WHAT THIS TASK INVOLVES » All entries must come back exactly as given, with no pictures in the copy.

DATA SECTION »
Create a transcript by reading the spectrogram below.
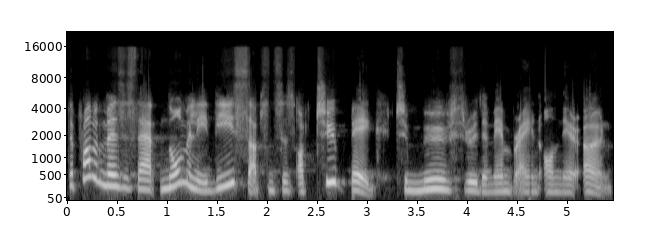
The problem is, is that normally these substances are too big to move through the membrane on their own.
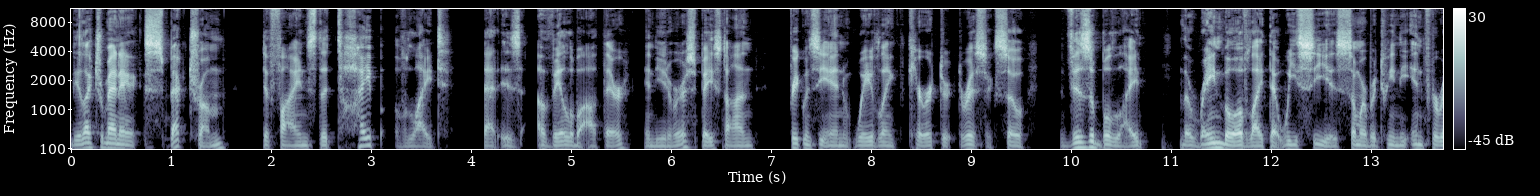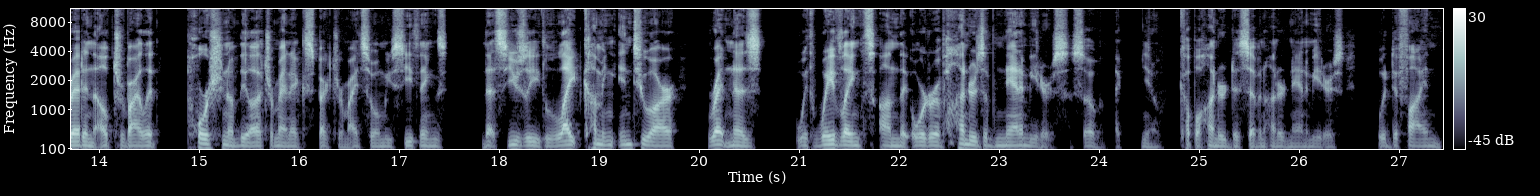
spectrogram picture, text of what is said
The electromagnetic spectrum defines the type of light that is available out there in the universe based on frequency and wavelength characteristics. So visible light, the rainbow of light that we see is somewhere between the infrared and the ultraviolet portion of the electromagnetic spectrum, right? So when we see things, that's usually light coming into our retinas with wavelengths on the order of hundreds of nanometers. So like, you know, a couple hundred to 700 nanometers would define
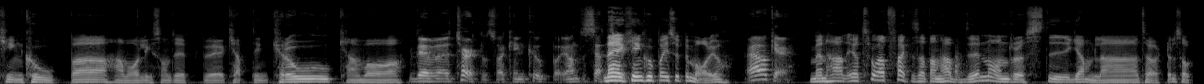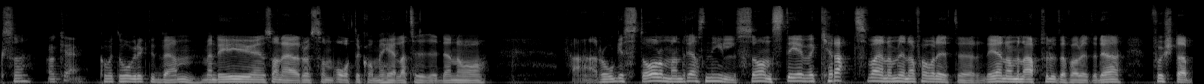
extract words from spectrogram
King Koopa, han var liksom typ eh, Kapten Krok, han var... Det var Turtles va? King Cooper? Jag har inte sett Nej, King Koopa i Super Mario. Ja, okej. Men han, jag tror att faktiskt att han hade någon röst i gamla Turtles också. Okej. Kommer inte ihåg riktigt vem. Men det är ju en sån där röst som återkommer hela tiden och... Fan, Roger Storm, Andreas Nilsson, Steve Kratz var en av mina favoriter. Det är en av mina absoluta favoriter. Det är första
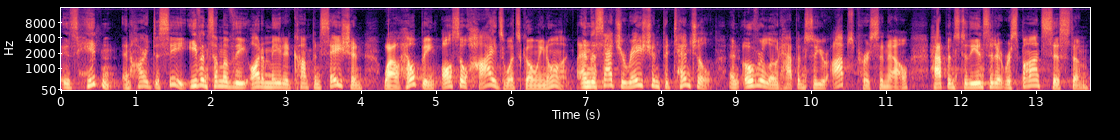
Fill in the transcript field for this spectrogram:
is hidden and hard to see. Even some of the automated compensation, while helping, also hides what's going on. And the saturation potential and overload happens to your ops personnel, happens to the incident response system,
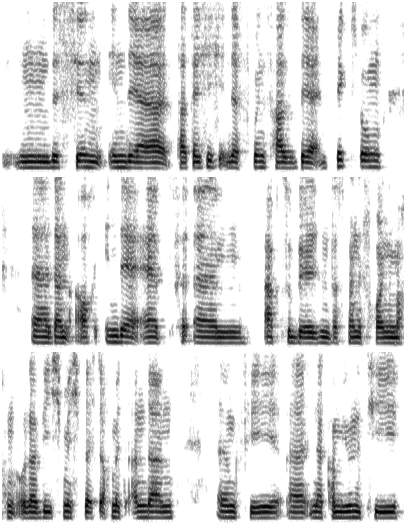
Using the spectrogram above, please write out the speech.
ein bisschen in der, tatsächlich in der frühen Phase der Entwicklung, äh, dann auch in der App ähm, abzubilden, was meine Freunde machen oder wie ich mich vielleicht auch mit anderen irgendwie äh, in der Community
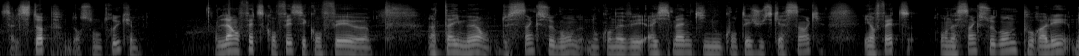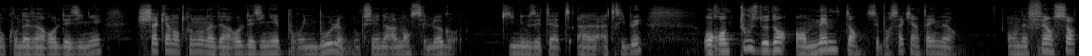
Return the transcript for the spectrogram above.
ça le stop dans son truc. Là, en fait, ce qu'on fait, c'est qu'on fait... Euh, un timer de 5 secondes. Donc on avait Iceman qui nous comptait jusqu'à 5. Et en fait, on a 5 secondes pour aller, donc on avait un rôle désigné. Chacun d'entre nous, on avait un rôle désigné pour une boule, donc généralement c'est l'ogre qui nous était attribué. On rentre tous dedans en même temps, c'est pour ça qu'il y a un timer. On a fait en sorte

OUTPUT »
Create a transcript by reading the spectrogram below.
The problem is, is that normally these substances are too big to move through the membrane on their own.
spectrogram picture, text of what is said
The electromagnetic spectrum defines the type of light that is available out there in the universe based on frequency and wavelength characteristics. So visible light, the rainbow of light that we see is somewhere between the infrared and the ultraviolet portion of the electromagnetic spectrum, right? So when we see things, that's usually light coming into our retinas with wavelengths on the order of hundreds of nanometers. So like, you know, a couple hundred to 700 nanometers would define
extract words from spectrogram
King Koopa, han var liksom typ eh, Kapten Krok, han var... Det var Turtles va? King Cooper? Jag har inte sett Nej, King Koopa i Super Mario. Ja, okej. Men han, jag tror att faktiskt att han hade någon röst i gamla Turtles också. Okej. Kommer inte ihåg riktigt vem. Men det är ju en sån där röst som återkommer hela tiden och... Fan, Roger Storm, Andreas Nilsson, Steve Kratz var en av mina favoriter. Det är en av mina absoluta favoriter. Det är första
Fill in the transcript field for this spectrogram:
is hidden and hard to see. Even some of the automated compensation, while helping, also hides what's going on. And the saturation potential and overload happens to your ops personnel, happens to the incident response system,
Using the spectrogram above, please write out the speech.
ein bisschen in der, tatsächlich in der frühen Phase der Entwicklung, äh, dann auch in der App ähm, abzubilden, was meine Freunde machen oder wie ich mich vielleicht auch mit anderen irgendwie äh, in der Community
Return the transcript for the spectrogram above.
ça le stop dans son truc. Là, en fait, ce qu'on fait, c'est qu'on fait... Euh, un timer de 5 secondes. Donc on avait Iceman qui nous comptait jusqu'à 5. Et en fait, on a 5 secondes pour aller, donc on avait un rôle désigné. Chacun d'entre nous, on avait un rôle désigné pour une boule, donc généralement c'est l'ogre qui nous était attribué. On rentre tous dedans en même temps, c'est pour ça qu'il y a un timer. On a fait en sorte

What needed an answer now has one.